> Apple's programming language Swift is defined to raise an error on integer overflow:
> "Unlike arithmetic operators in C, arithmetic operators in Swift do not overflow by default. Overflow behavior is trapped and reported as an error. To opt in to overflow behavior, use Swift’s second set of arithmetic operators that overflow by default, such as the overflow addition operator (&+). All of these overflow operators begin with an ampersand (&)."[1]
> I wonder how much Apple's security experience shaped this feature. I also wonder if people are disabling it via the "-Ofast" compiler switch...
> In any case, it's a notable exception in language design to "ints shall behave like C"--whatever that really means, anyway. :-) 
> Jay
> [1]:

It’s less “ints behave like C” than “ints follow the behavior of the underlying hardware”, which these days almost always means 2’s complement with overflow.

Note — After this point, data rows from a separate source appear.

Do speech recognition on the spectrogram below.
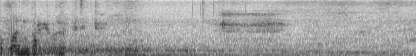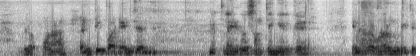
ஒப்பாளி பாருங்க எவ்வளோ இருக்குதுன்ட்டு. உள்ளே போனால் கண்டிப்பாக டேஞ்சர் நெட்டில் ஏதோ சம்திங் இருக்கு. என்னால் உணர முடியுது.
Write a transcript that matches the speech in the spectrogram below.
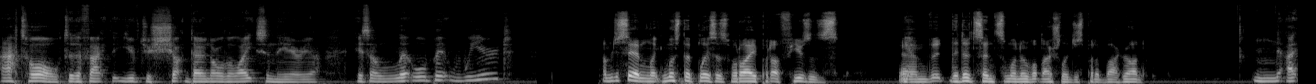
at all to the fact that you've just shut down all the lights in the area is a little bit weird. I'm just saying, like most of the places where I put up fuses, um, yeah. they, they did send someone over to actually just put it back on. I,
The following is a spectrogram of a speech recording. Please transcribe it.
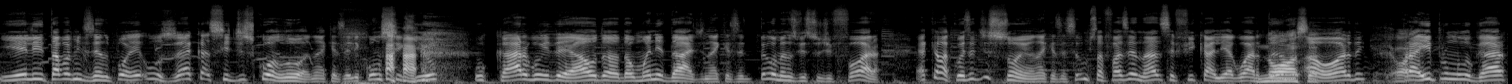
E ele tava me dizendo, pô, o Zeca se descolou, né? Quer dizer, ele conseguiu o cargo ideal da, da humanidade, né? Quer dizer, pelo menos visto de fora, é aquela coisa de sonho, né? Quer dizer, você não precisa fazer nada, você fica ali aguardando Nossa. a ordem para ir para um lugar,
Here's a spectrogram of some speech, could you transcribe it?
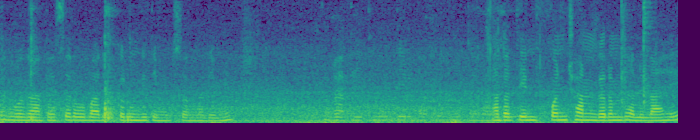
तर बघा आता सर्व बारीक करून घेते मिक्सरमध्ये मी. आता तेल पण छान गरम झालेलं आहे.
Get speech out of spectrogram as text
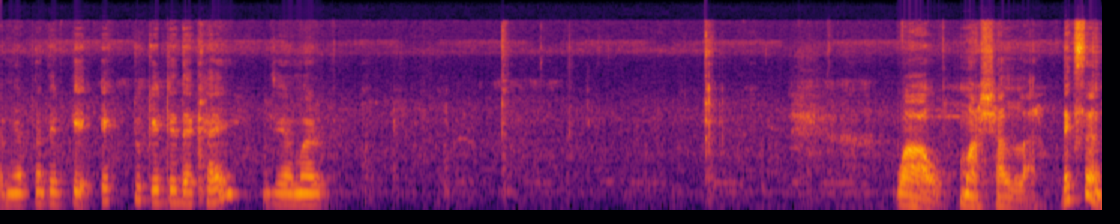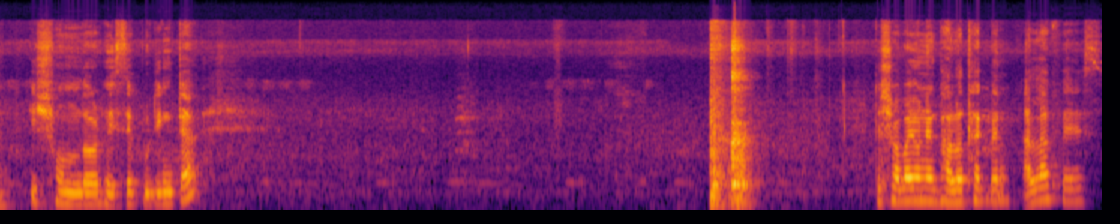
আমি আপনাদেরকে একটু কেটে দেখাই যে আমার ওয়াও মাশাল্লাহ দেখছেন? কি সুন্দর হয়েছে পুডিংটা। তো সবাই অনেক ভালো থাকবেন। আল্লাহ হাফেজ।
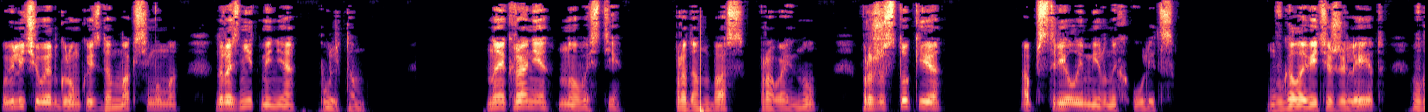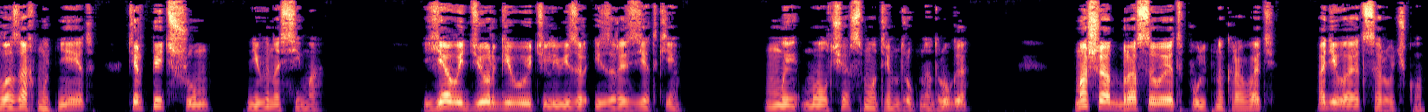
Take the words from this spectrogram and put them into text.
увеличивает громкость до максимума, дразнит меня пультом. На экране новости. Про Донбасс, про войну, про жестокие обстрелы мирных улиц. В голове тяжелеет, в глазах мутнеет, терпеть шум невыносимо. Я выдергиваю телевизор из розетки. Мы молча смотрим друг на друга. Маша отбрасывает пульт на кровать, одевает сорочку.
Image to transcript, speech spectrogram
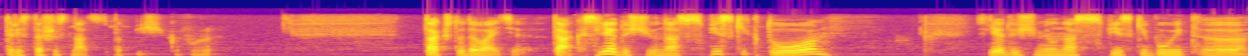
316 подписчиков уже. Так что давайте. Так, следующий у нас в списке кто? Следующими у нас в списке будет э,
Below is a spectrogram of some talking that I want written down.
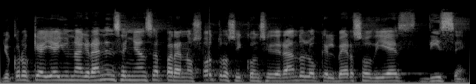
yo creo que ahí hay una gran enseñanza para nosotros y considerando lo que el verso 10 dice.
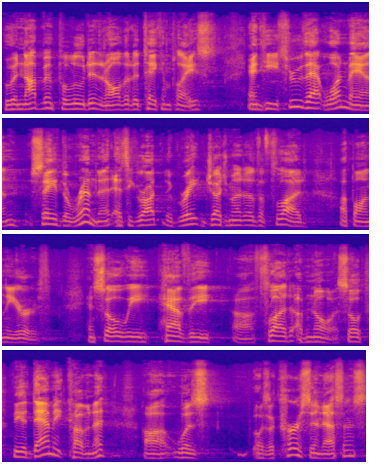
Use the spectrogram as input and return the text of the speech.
who had not been polluted in all that had taken place. And he, through that one man, saved the remnant as he brought the great judgment of the flood upon the earth. And so we have the uh, flood of Noah. So the Adamic covenant uh, was, was a curse in essence.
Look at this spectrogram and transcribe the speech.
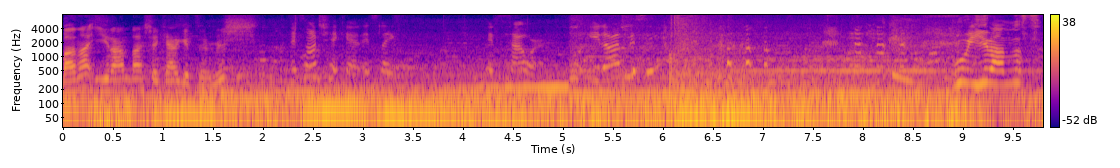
Bana İran'dan şeker getirmiş. It's not şeker. It's like it's sour. İranlısın. Bu İranlısı.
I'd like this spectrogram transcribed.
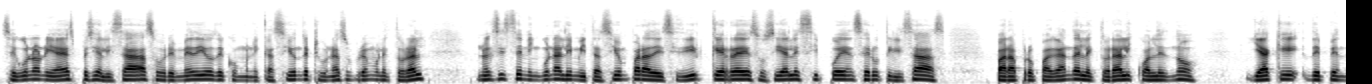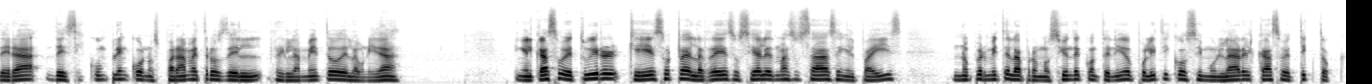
Según la unidad especializada sobre medios de comunicación del Tribunal Supremo Electoral, no existe ninguna limitación para decidir qué redes sociales sí pueden ser utilizadas para propaganda electoral y cuáles no, ya que dependerá de si cumplen con los parámetros del reglamento de la unidad. En el caso de Twitter, que es otra de las redes sociales más usadas en el país, no permite la promoción de contenido político similar el caso de TikTok.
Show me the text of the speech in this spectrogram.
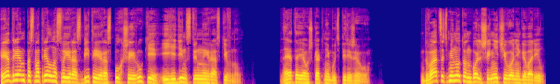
Эдриан посмотрел на свои разбитые, распухшие руки и единственный раз кивнул. «Это я уж как-нибудь переживу». Двадцать минут он больше ничего не говорил,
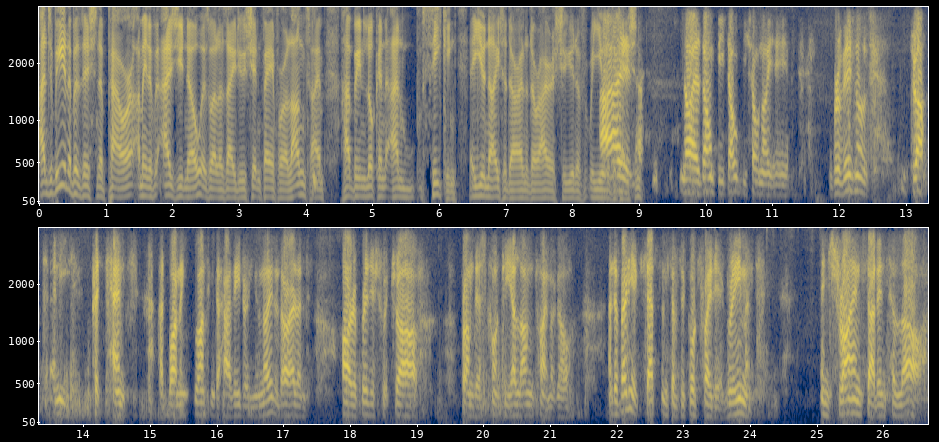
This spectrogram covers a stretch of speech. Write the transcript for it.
And to be in a position of power, I mean, if, as you know, as well as I do, Sinn Féin for a long time have been looking and seeking a united Ireland or Irish uni- reunification. I, Niall, don't be, don't be so naive. The provisionals dropped any pretense at wanting, wanting to have either a united Ireland or a British withdrawal from this country a long time ago. And the very acceptance of the Good Friday Agreement enshrines that into law.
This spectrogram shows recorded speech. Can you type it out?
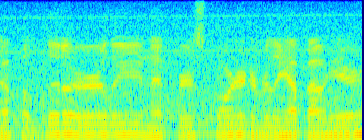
Up a little early in that first corner to really help out here.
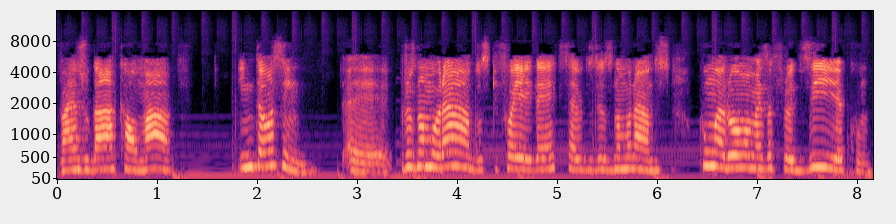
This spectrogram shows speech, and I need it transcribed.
vai ajudar a acalmar. Então, assim, é, para os namorados, que foi a ideia que saiu dos Dias dos Namorados, com um aroma mais afrodisíaco,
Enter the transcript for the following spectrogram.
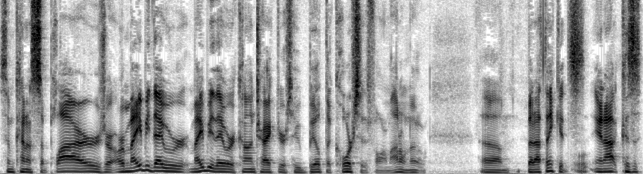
some kind of suppliers, or, or maybe they were maybe they were contractors who built the courses for them. I don't know, um, but I think it's and I because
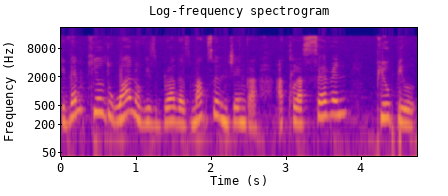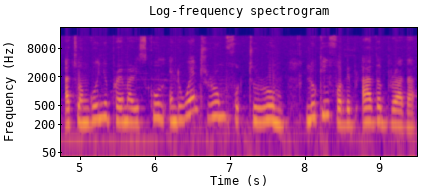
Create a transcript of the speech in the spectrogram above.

I’m really not too sure clamping is better than overflow .. at least with overflow when it happens it’s (usually) pretty obvious; clamping has greater potential to go undetected. (Case in point: at Chernobyl they initially thought radiation was much lower because some of the radiation meters clamped at their maximum level).